My colleagues with previous ITU experience were prepared for the eventuality of having to float to adult ITU. I held mixed emotions, as on one hand I was quite fearful of being in such a situation but on the other hand I felt quite guilty for not being able to help out fellow nurses in other critical units. Another nagging fear was of bringing something home after my shifts other than my uniform. Several of my colleagues found alternative accommodation and we all had a plan B in mind just in case we needed to be quarantined. Initially we had several nurses in quarantine due to recent travel and others who remained quarantined throughout due to being classed as ‘high risk’, so we all had to adapt and work extra shifts accordingly. I was concerned that in the eventuality of an outbreak there might not be enough staff to care for our patients, since our unit is the only one on the island and our relieving pool is extremely sparse.

Initially I was present for meetings with the infection Control and Neonatal teams to discuss various admission strategies, which involved creating pathways from the delivery suite, theatres, A & E and other Paediatric wards. I also helped with the creation/updating of various protocols with regards to parental presence on the unit, the handling of expressed breast milk, and the disinfection & disposal of contaminated items.  It was extremely confusing as pathways kept changing making it next to impossible to keep track of the correct ones.

I was part of a coalition group to carry out certain modifications within the unit.
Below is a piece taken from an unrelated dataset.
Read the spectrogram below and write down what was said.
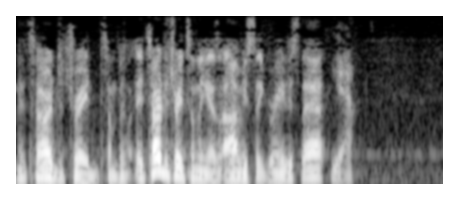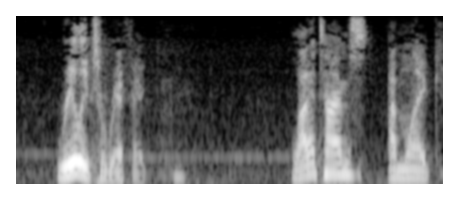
It's hard to trade something. It's hard to trade something as obviously great as that. Yeah. Really terrific. A lot of times I'm like,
Isolation rooms were stripped down to a bare minimum, item cupboards removed, panelled doors exchanged for glass doors to ensure visibility, appropriate signage was affixed, a communication system was installed and mirrors were fitted to aid with the correct donning of PPE. Centrally located cupboards were installed for all the necessary PPE and various quick access trolleys for difficult airway management were set up. We also assembled packs of collated items to take down to the various ‘Covid theatres’ for caesarian deliveries and a variety of procedure packs. I had to prepare for the eventuality of admitting older paediatric patients which involved procuring unfamiliar equipment and drugs. I even made a trip to the home improvement store to purchase transparent plastic sheeting to prevent aerosolization of viral particles during intubation.

I helped provide simulation training for proning techniques in paediatric ventilated patients and was also tasked with training all the department staff to safely don and doff the necessary PPE. This was not without its difficulties, as simultaneously the nursing & midwifery union was arguing that the PPE we had access to was not adequate, creating a lot of anxiety and mistrust amongst colleagues. This was further compounded by tight restrictions on FFP3 masks. Unfortunately we also had an initial shortage of alcohol based hand rub and wipes with these items being kept under lock and key in the manager’s office; needless to say hand hygiene compliance dropped and I was very worried about the ensuing consequences.

Now that our islands have succeeded in ‘flattening the curve’, I am finally getting used to the new normality of working with a mask and visor throughout my 12-hour shifts. I fear that our patients and parents continue to suffer inadvertently due to the tight restrictions on parent visiting and handling and am currently advocating for this policy to be re-evaluated.